Peters Projects of Santa Fe is pleased to announce QUADRIVIUM, a four-artist exhibition of Contemporary Native Painting by Tony Abeyta, Darren Vigil Gray, Patrick Dean Hubbell and Mateo Romero opening June 9, 5-7 pm.
A first time these artists are showing together in Santa Fe, the exhibition takes it’s lead from the title, Quadrivium, meaning the highest level of the Liberal Arts consisting of Arithmetic, Geometry, Astronomy and Music. All of these universal qualities are essential elements of these artists work, all of which coincidently live in the Southwest and who draw inspiration from the land of New Mexico.
Tony Abeyta, who grew up in Gallup, New Mexico, draws inspiration from the colors and textures of the southwestern landscape, as well as his Navajo (Diné) heritage. “I want my work to reinforce the ideology of Indian religion, its strength, its beauty and semblance,” says Abeyta. Starting his artistic training at Santa Fe’s Institute of American Indian Arts, Abeyta went on to receive his MFA from New York University.

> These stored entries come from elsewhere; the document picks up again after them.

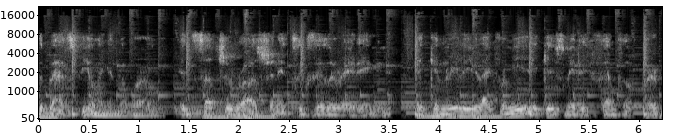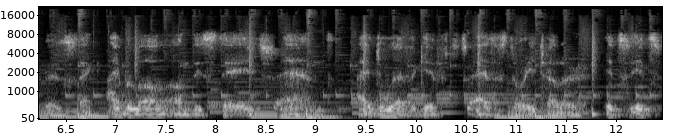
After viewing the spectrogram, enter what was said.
the best feeling in the world. It's such a rush and it's exhilarating. It can really, like, for me, it gives me this sense of purpose. Like, I belong on this stage and I do have a gift as a storyteller. It's, it's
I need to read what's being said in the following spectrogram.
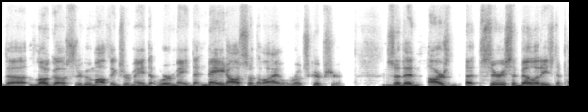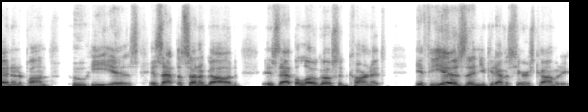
the logos through whom all things were made that were made, that made also the Bible, wrote scripture. So then our uh, serious ability is dependent upon who he is. Is that the Son of God? Is that the Logos incarnate? If he is, then you could have a serious comedy.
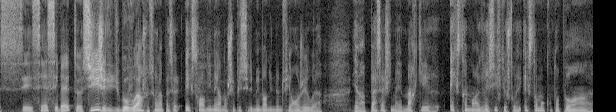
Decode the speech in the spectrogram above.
C'est assez bête. Si, j'ai lu du Beauvoir, je me souviens d'un passage extraordinaire dans, je sais plus si c'est les mémoires d'une jeune fille rangée, où là, il y avait un passage qui m'avait marqué, euh, extrêmement agressif, que je trouvais extrêmement contemporain. euh,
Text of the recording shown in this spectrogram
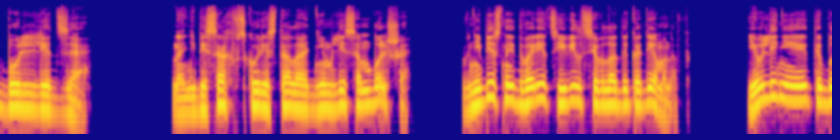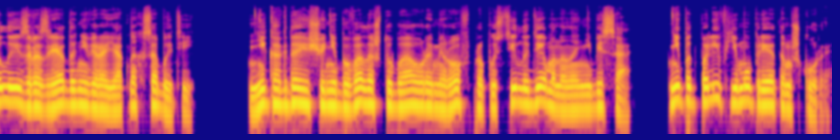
боль Лидзе. На небесах вскоре стало одним лисом больше. В небесный дворец явился владыка демонов. Явление это было из разряда невероятных событий. Никогда еще не бывало, чтобы аура миров пропустила демона на небеса, не подпалив ему при этом шкуры.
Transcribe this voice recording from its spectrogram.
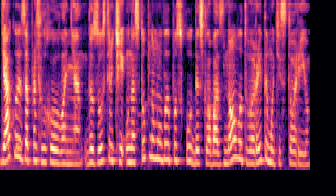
Дякую за прослуховування. До зустрічі у наступному випуску, де слова знову творитимуть історію.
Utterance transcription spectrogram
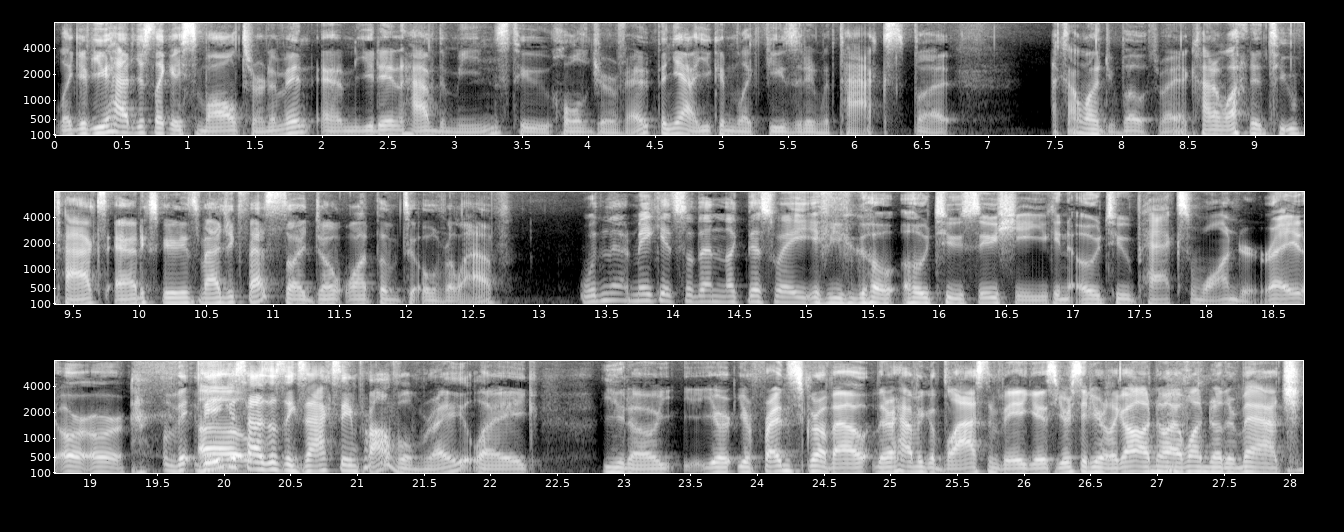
Like, if you had just like a small tournament and you didn't have the means to hold your event, then yeah, you can like fuse it in with PAX. but. I kind of want to do both, right? I kind of want to do PAX and Experience Magic Fest, so I don't want them to overlap. Wouldn't that make it so then, like this way, if you go O2 sushi, you can O2 PAX wander, right? Or, or Ve- Vegas uh, has this exact same problem, right? Like, you know, your your friends scrub out, they're having a blast in Vegas. You're sitting here like, oh no, I want another match,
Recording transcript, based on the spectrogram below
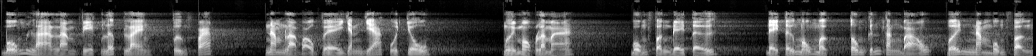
Bốn là làm việc lớp lan, phương pháp. Năm là bảo vệ danh giá của chủ. Mười một la mã. Bổn phận đệ tử. Đệ tử mẫu mực tôn kính tăng bảo với năm bổn phận.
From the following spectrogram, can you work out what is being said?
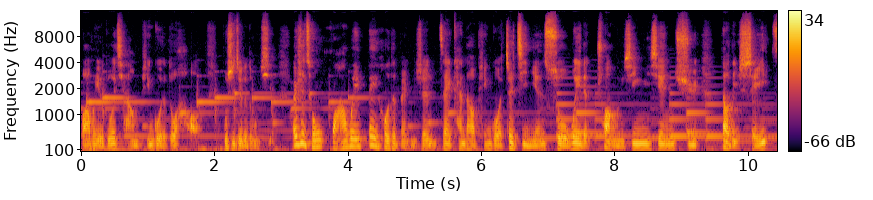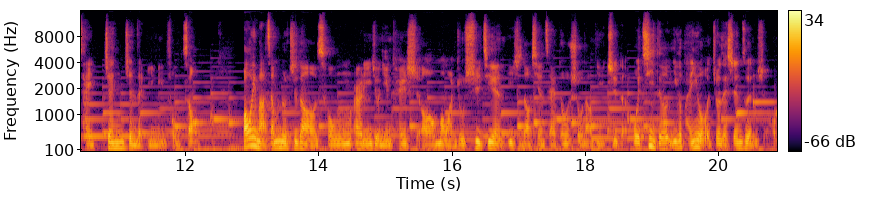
华为有多强，苹果有多好，不是这个东西，而是从华为背后的本身，在看到苹果这几年所谓的创新。先驱到底谁才真正的引领风骚？华为嘛，咱们都知道，从二零一九年开始哦，孟晚舟事件一直到现在都受到抵制的。我记得一个朋友就在深圳的时候，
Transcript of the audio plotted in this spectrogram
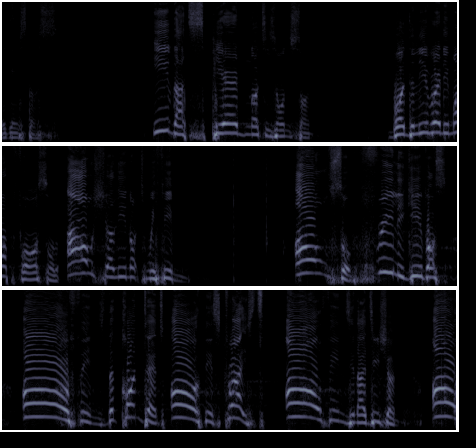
against us? He that spared not his own son, but delivered him up for us all, how shall he not with him also freely give us all things, the content, all things, Christ, all things in addition. All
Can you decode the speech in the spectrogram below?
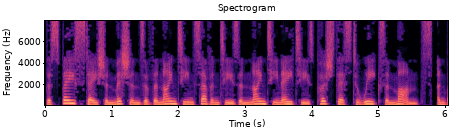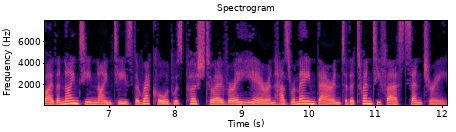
The space station missions of the 1970s and 1980s pushed this to weeks and months, and by the 1990s the record was pushed to over a year and has remained there into the 21st century.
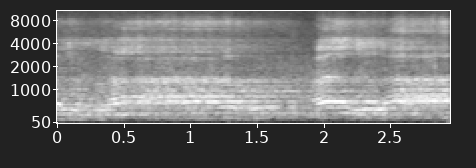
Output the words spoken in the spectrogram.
الله الله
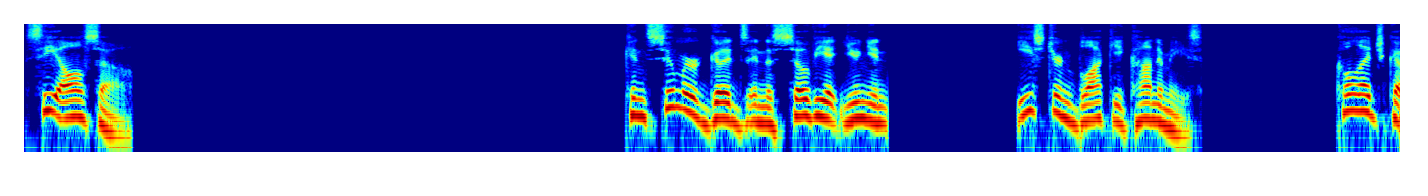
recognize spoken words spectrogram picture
See also Consumer goods in the Soviet Union Eastern Bloc economies Kolejka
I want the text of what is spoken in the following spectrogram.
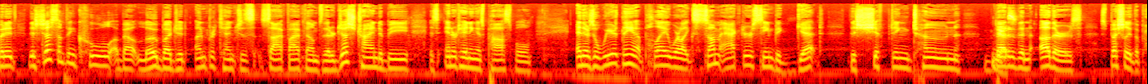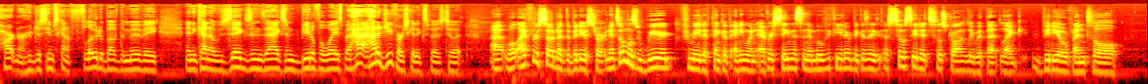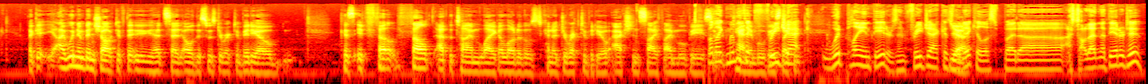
but it there's just something cool about low budget, unpretentious sci-fi films that are just trying to be as entertaining as possible. And there's a weird thing at play where like some actors seem to get the shifting tone better Yes. than others, especially the partner who just seems to kind of float above the movie and he kind of zigs and zags in beautiful ways. But how, how did you first get exposed to it? Uh, well, I first saw it at the video store, and it's almost weird for me to think of anyone ever seeing this in a movie theater because I associate it so strongly with that like video rental. Like I wouldn't have been shocked if they had said, "Oh, this was direct to video," because it felt felt at the time like a lot of those kind of direct to video action sci-fi movies. But like movies like Free like- Jack would play in theaters, and Free Jack is Yeah. ridiculous. But uh, I saw that in the theater too.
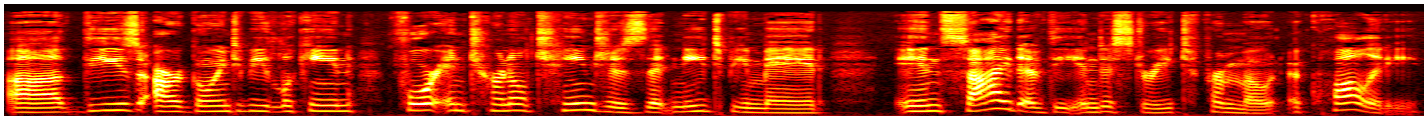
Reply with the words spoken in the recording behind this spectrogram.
Uh, these are going to be looking for internal changes that need to be made inside of the industry to promote equality.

Born on the Jicarilla Apache Reservation in northwest New Mexico, Darren Vigil Gray attended the Institute of American Indian Arts as a teenager, and later attended the University of New Mexico. While Native American themes appear in his often-figurative work, Vigil Gray does not consider himself a “Native” artist. His styles are rooted in Post-Impressionism and Abstract Expressionism, and incorporate a wide range of subject matter.
Patrick Dean Hubbell was born in Navajo, New Mexico, and is a Diné artist. His work includes the use of neutral to bold colors, often incorporating earth from the Navajo Nation into his acrylic and oil paints, and using various elements of design inspired by nature as well as the historic four directional cross. Hubbell’s ancestry comes from a line of weavers who are inspired by a long history of integrity in abstraction from the Ganado style. His subject matter often includes upward visions of the sky and stars. Dean Hubbell received his BFA in Painting and Drawing at Arizona State University, and in 2017 was awarded the POLLACK-KRASNER Foundation, Inc. Grant Award.

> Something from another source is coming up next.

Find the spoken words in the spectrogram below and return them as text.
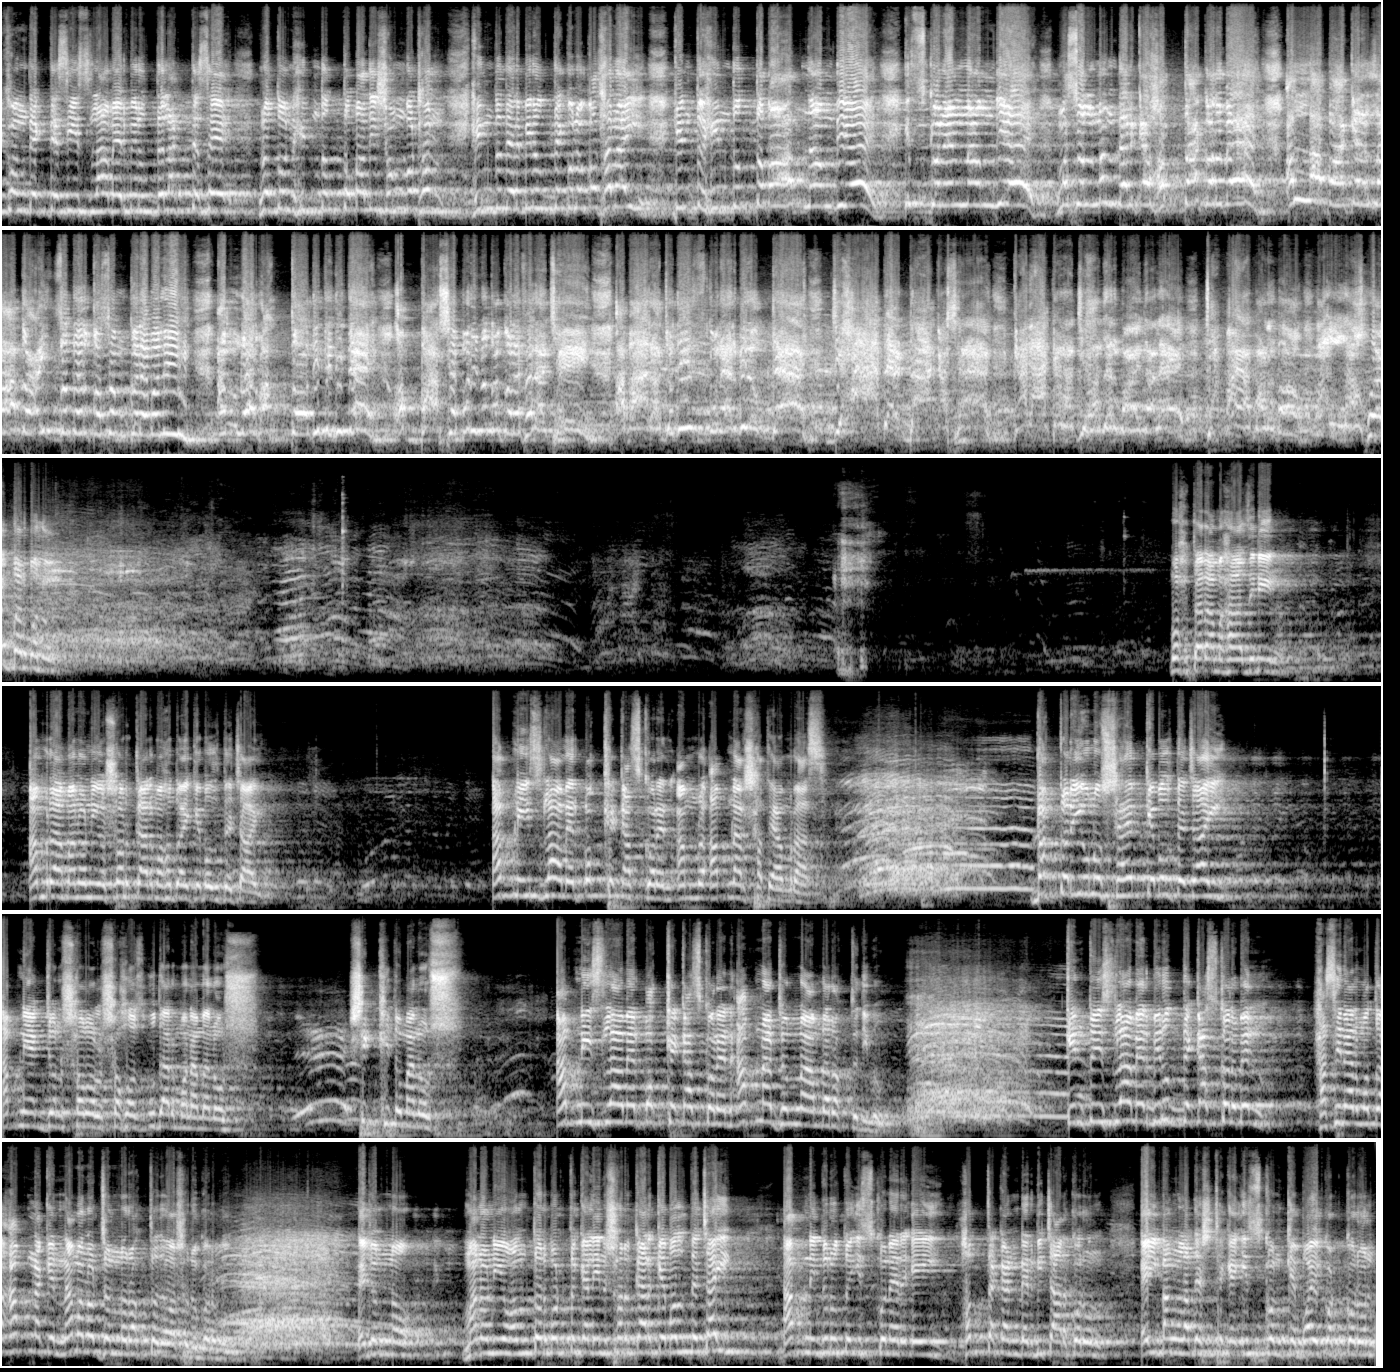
এখন দেখতেছি ইসলামের বিরুদ্ধে লাগতেছে নতুন হিন্দুত্ববাদী সংগঠন। হিন্দুদের বিরুদ্ধে কোনো কথা নাই, কিন্তু হিন্দুত্ববাদ নাম দিয়ে, ইসকনের নাম দিয়ে মুসলমানদেরকে হত্যা করবে। আল্লাহ পাকের জাত ইজ্জতের কসম করে বলি, আমরা রক্ত দিতে দিতে অভ্যাসে পরিণত করে ফেলেছি। আবার যদি ইসকনের বিরুদ্ধে জিহাদের ডাক আসে কারা কারা জিহাদের ময়দানে চাপায়া পড়ব আল্লাহু একবার বলো মোহতারাম হাজিরিন, আমরা মাননীয় সরকার মহোদয়কে বলতে চাই, আপনি ইসলামের পক্ষে কাজ করেন, আমরা, আপনার সাথে আমরা আছি। ডক্টর ইউনুস সাহেবকে বলতে চাই, আপনি একজন সরল, সহজ, উদারমনা মানুষ, শিক্ষিত মানুষ। আপনি ইসলামের পক্ষে কাজ করেন, আপনার জন্য আমরা রক্ত দিব। কিন্তু ইসলামের বিরুদ্ধে কাজ করবেন হাসিনার মতো আপনাকে নামানোর জন্য রক্ত দেওয়া শুরু করব। এজন্য মাননীয় অন্তর্বর্তীকালীন সরকারকে বলতে চাই, আপনি দ্রুত ইস্কনের এই হত্যাকাণ্ডের বিচার করুন, এই বাংলাদেশ থেকে ইস্কনকে বয়কট করুন।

Born and raised in Berkeley, California, Mateo Romero had an urban upbringing. Yet his connection to the Southern Keresan Cochiti people through his father Santiago Romero, and his experiences on the Rio Grande Pueblo inform his work. Romero received an MFA from the University of New Mexico, and has shown at various galleries in Santa Fe. Romero has shown at the Peabody Essex Museum in Salem, Massachusetts, and is in the collection of the Denver Art Museum.
For more information contact Mark Del Vecchio, Director, 505-954-5748, or firstname.lastname@example.org